WHAT TO DO: Using the records below, filter out every line that lacks "spectrogram" and copy the rest.

(Stored items)
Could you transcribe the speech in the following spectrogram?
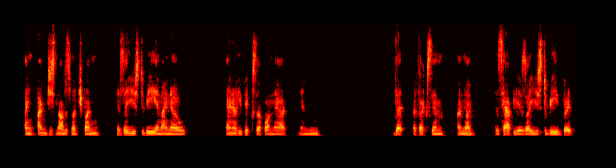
I, I'm just not as much fun as I used to be. And I know, I know he picks up on that, and that affects him. I'm not as happy as I used to be, but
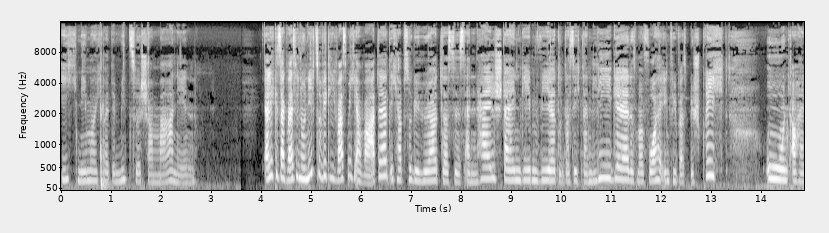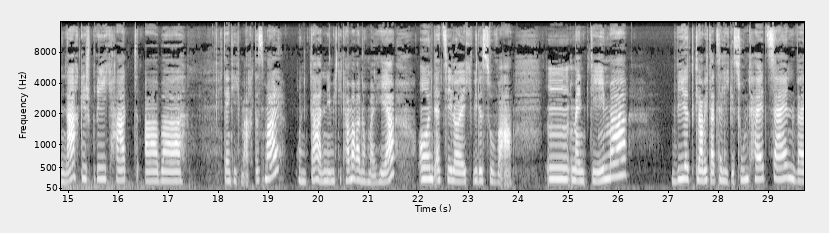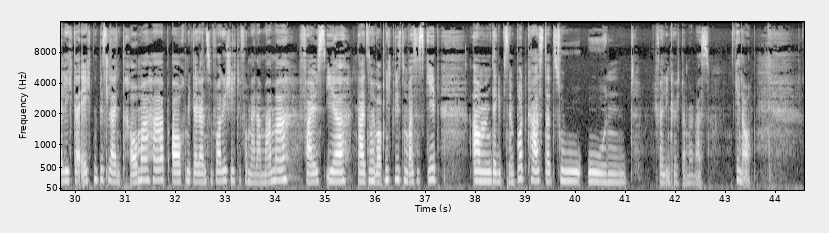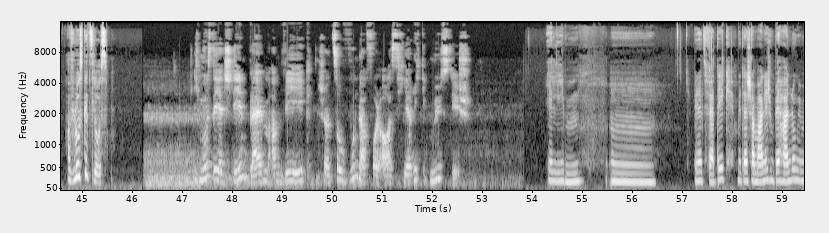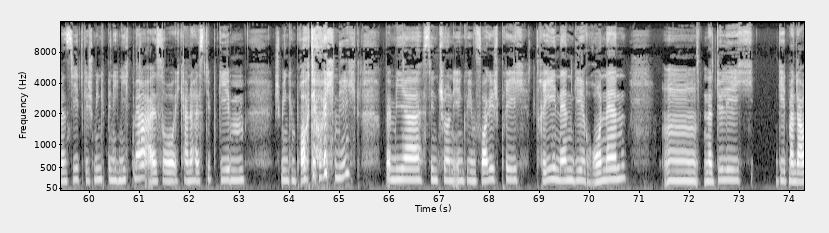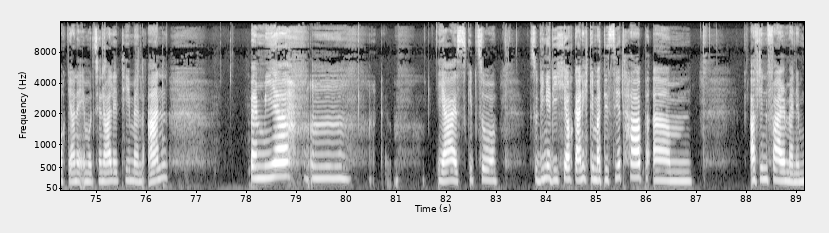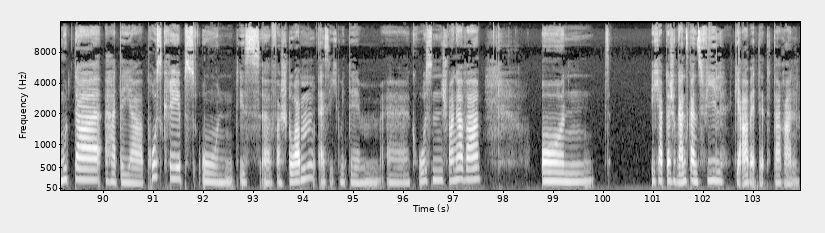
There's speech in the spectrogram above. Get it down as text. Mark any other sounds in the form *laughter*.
Ich nehme euch heute mit zur Schamanin. Ehrlich gesagt weiß ich noch nicht so wirklich, was mich erwartet. Ich habe so gehört, dass es einen Heilstein geben wird und dass ich dann liege, dass man vorher irgendwie was bespricht und auch ein Nachgespräch hat. Aber ich denke, ich mache das mal und dann nehme ich die Kamera nochmal her und erzähle euch, wie das so war. Mm, mein Thema wird, glaube ich, tatsächlich Gesundheit sein, weil ich da echt ein bisschen ein Trauma habe, auch mit der ganzen Vorgeschichte von meiner Mama. Falls ihr da jetzt noch überhaupt nicht wisst, um was es geht, ähm, da gibt es einen Podcast dazu und ich verlinke euch da mal was. Genau. Auf los geht's los. Ich musste jetzt stehen bleiben am Weg. Schaut so wundervoll aus hier, richtig mystisch. Ihr Lieben, mh, mm, jetzt fertig mit der schamanischen Behandlung. Wie man sieht, geschminkt bin ich nicht mehr. Also ich kann euch als Tipp geben, schminken braucht ihr *laughs* euch nicht. Bei mir sind schon irgendwie im Vorgespräch Tränen geronnen. Mm, natürlich geht man da auch gerne emotionale Themen an. Bei mir, mm, ja, es gibt so, so Dinge, die ich hier auch gar nicht thematisiert habe. Ähm, auf jeden Fall, meine Mutter hatte ja Brustkrebs und ist äh, verstorben, als ich mit dem äh, Großen schwanger war. Und ich habe da schon ganz, ganz viel gearbeitet daran.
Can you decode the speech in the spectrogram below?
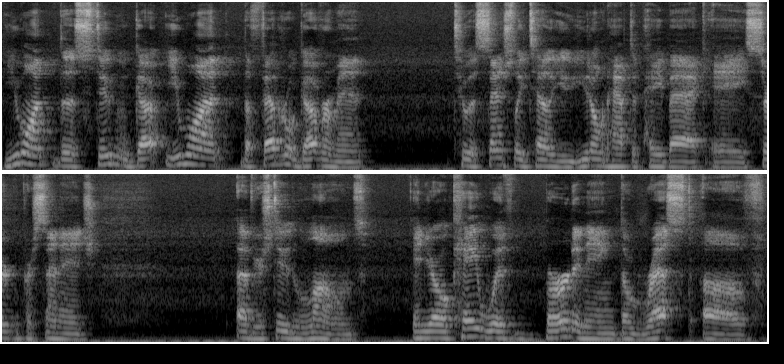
You want the student go- you want the federal government to essentially tell you you don't have to pay back a certain percentage of your student loans and you're okay with burdening the rest of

EXERCISE RESULT:
Could you transcribe the speech in the following spectrogram?
There's speech in the spectrogram above. Get it down as text. Mark any other sounds in the form *laughter*.
Can you decode the speech in the spectrogram below?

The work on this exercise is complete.